N2 - Objective - To determine the association between respiratory tract infection with bovine coronavirus (BCV), treatment for respiratory tract disease, pulmonary lesions at slaughter, and average daily gain in cattle in feedlots. Animals - 837 calves in feedlots in Ohio and Texas. Procedure - Nasal swab specimens were obtained from cattle at arrival in a feedlot (day 0) and at various times during the initial 28 days after arrival. Specimens were tested for BCV, using an antigen-capture ELISA. Serum samples were obtained at arrival and again 28 days after arrival and tested for antibodies to BCV, using an antibody-detection ELISA. Information was collected regarding treatment for cattle with respiratory tract disease and average daily gain during the feeding period. Pulmonary lesions were evaluated at slaughter. Results - Cattle shedding BCV from the nasal cavity and developing an antibody response against BCV were 1.6 times more likely to require treatment for respiratory tract disease than cattle that did not shed the virus or develop an immune response against BCV. Additionally, cattle that shed BCV from the nasal cavity were 2.2 times more likely to have pulmonary lesions at slaughter than cattle that did not shed the virus. The BCV shedding or seroconversion status did not affect average daily gain. Conclusions and Clinical Relevance - Bovine coronavirus infects feedlot cattle and is associated with an increased risk for cattle developing respiratory tract disease and pulmonary lesions. Development of appropriate control measures could help reduce the incidence of respiratory tract disease. (Am J Vet Res 2000;61:1062-1066).

AB - Objective - To determine the association between respiratory tract infection with bovine coronavirus (BCV), treatment for respiratory tract disease, pulmonary lesions at slaughter, and average daily gain in cattle in feedlots. Animals - 837 calves in feedlots in Ohio and Texas. Procedure - Nasal swab specimens were obtained from cattle at arrival in a feedlot (day 0) and at various times during the initial 28 days after arrival. Specimens were tested for BCV, using an antigen-capture ELISA. Serum samples were obtained at arrival and again 28 days after arrival and tested for antibodies to BCV, using an antibody-detection ELISA. Information was collected regarding treatment for cattle with respiratory tract disease and average daily gain during the feeding period. Pulmonary lesions were evaluated at slaughter. Results - Cattle shedding BCV from the nasal cavity and developing an antibody response against BCV were 1.6 times more likely to require treatment for respiratory tract disease than cattle that did not shed the virus or develop an immune response against BCV. Additionally, cattle that shed BCV from the nasal cavity were 2.2 times more likely to have pulmonary lesions at slaughter than cattle that did not shed the virus. The BCV shedding or seroconversion status did not affect average daily gain. Conclusions and Clinical Relevance - Bovine coronavirus infects feedlot cattle and is associated with an increased risk for cattle developing respiratory tract disease and pulmonary lesions. Development of appropriate control measures could help reduce the incidence of respiratory tract disease. (Am J Vet Res 2000;61:1062-1066).

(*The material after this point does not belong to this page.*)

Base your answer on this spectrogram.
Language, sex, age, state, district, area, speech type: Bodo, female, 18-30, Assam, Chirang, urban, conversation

UR - http://www.scopus.com/inward/record.url?scp=0034277092&partnerID=8YFLogxK

UR - http://www.scopus.com/inward/citedby.url?scp=0034277092&partnerID=8YFLogxK

U2 - 10.2460/ajvr.2000.61.1062

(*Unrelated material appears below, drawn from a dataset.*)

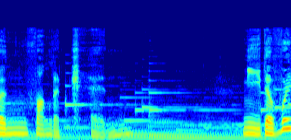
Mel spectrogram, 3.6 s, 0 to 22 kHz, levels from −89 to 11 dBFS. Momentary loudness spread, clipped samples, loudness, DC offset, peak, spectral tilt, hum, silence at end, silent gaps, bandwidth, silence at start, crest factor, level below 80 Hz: 22 LU; under 0.1%; -30 LUFS; under 0.1%; -8 dBFS; -7 dB/octave; none; 0 s; none; 11 kHz; 0 s; 20 dB; -46 dBFS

DO - 10.2460/ajvr.2000.61.1062

M3 - Article

VL - 61

SP - 1062

EP - 1066

JO - American Journal of Veterinary Research

JF - American Journal of Veterinary Research

SN - 0002-9645

IS - 9

ER -